Canada, like US, names anti-corruption bill for Magnitsky, draws Russian rebuke
17 July 2017. By Robert Thomason.
The Canadian Parliament is considering legislation similar to the US Global Magnitksy Act, which places sanctions on corrupt foreign officials and human rights abusers. The Canadian proposal, like its US counterpart, is opposed by the Putin administration as an attack on Russia.
Canada's Justice for Victims of Corrupt Foreign Officials Act (Sergei Magnitsky Law) does not single out Russian nationals for sanctions, but proposes sanctions for any offending nationality. However, the bill's preamble details Magnitsky's death during Russian detention. The bill as a whole has drawn a strong rebuke from Russia.
"We are compelled to warn official Ottawa that we consider its strong support for a Canadian version of the US Magnitsky Act, as a means to make unsubstantiated human rights claims against Russia, to be another openly hostile move," the Russian foreign ministry said of the bill, designated as S-226. "Should the Canadian parliament approve this punitive legal act, it would seriously damage relations between our countries, which are not experiencing the best of times already."
Magnitsky was a Russian lawyer who, after exposing a $230 million tax fraud in Russia, was imprisoned on charges that he, himself, participated in the fraud. He died in Russian custody in 2009.
Russia's response to the Canadian legislation was similar to its opposition to two US laws. The US Congress in 2012 passed the Magnitsky Human Rights Accountability Act specifically sanctioning Russians held responsible for his death. Last year it named a broad anti-corruption sanctions act, the Global Magnitsky Act, after him. Natalia Veselnitskaya, the Russian lawyer who met with Donald Trump Jr. and Paul Manafort in June 2016, has been active in Russia's lobbying against the US laws.
"The Russian Embassy in Ottawa has spoken out against Bill S-226," said James Bezan, the member of Canada's House of Commons who introduced the bill in that chamber. "However, the Bill has been supported by Canadians across the country and has been championed by Canadians including the diaspora of Ukrainian, Russian, Vietnamese, Chinese, and Iranian [descent]."
S-226 passed the Canadian Senate in April. It was recently reported favorably by a House of Commons committee and is due for its final reading in the House of Commons later this year. If it passes its third reading, the Senate would take it up again to resolve amendments.
The Canadian bill's provisions track those of the US Global Magnitsky Act. In Canada, the government would determine whether a foreign official of any nation has engaged in significant acts of corruption or has violated internationally recognized human rights. Upon such a finding, the government would ban transactions from the country's financial system and deny sanctioned persons entry into Canada.

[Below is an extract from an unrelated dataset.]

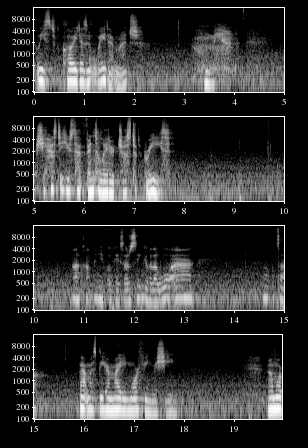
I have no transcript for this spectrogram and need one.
At least Chloe doesn't weigh that much. Oh man. She has to use that ventilator just to breathe. I can't believe. Okay, so I just need to give her the water. What's that? That must be her mighty morphine machine. No more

The US Global Magnitsky Act does the same in the US for foreign officials whom the president has designated as being in violation of the act.
The Trump administration this spring sent Congress an interim report under the new Global Magnitsky Act, but no sanctions were reported. US annual reports, due each Dec. 10 on United Nations "Human Rights Day," will disclose who has been sanctioned.
The Canadian bill also requires an annual report to Parliament, though the date is not specified, and also says that lawmakers are to be notified within 15 days after the issuance of an order sanctioning a corrupt official.
Another difference between the US Global Magnitsky Act and the Canadian proposal is that the US law specifically authorizes high ranking members of certain Congressional committees to recommend names of foreign officials and their associates whom they believe to be eligible for sanctions, and requires the executive branch to report back to the legislators on the status of those recommendations.
The US Departments of State, Treasury and Justice are developing standards under which each will review information and contribute to designation decisions, a government official told MLex. The US government would be open to information from any source, but that the bar for imposing sanctions would be high, the official said, and more weight would be given to information that is independently verifiable and that comes from multiple sources.
Recurring acts of corruption would more likely draw sanctions than isolated cases, the official said. The focus would be on cases of corruption that have occurred in the last three to five years.
Dedicated e-mail addresses have been set up to provide information: firstname.lastname@example.org for the State Department and email@example.com for the Treasury Department.
The administration has met with civil society groups to discuss how they could put forward information. At least one major non-governmental organization engaged in anticorruption work is waiting to see how the law will play out.
"It remains to be seen what the government means by 'significant corruption,' " said Stefanie Ostfeld, deputy head of the US office of Global Witness, an anticorruption NGO.
Global Witness frequently issues reports on corruption, particularly in resource-rich countries with poor populations. These reports, such as a recent one on Nigerian oil sector corruption, may provide evidence that would inform the process of designating an official for sanctions, Ostfeld said, but added the State Department would want to do its own verification of any information it receives.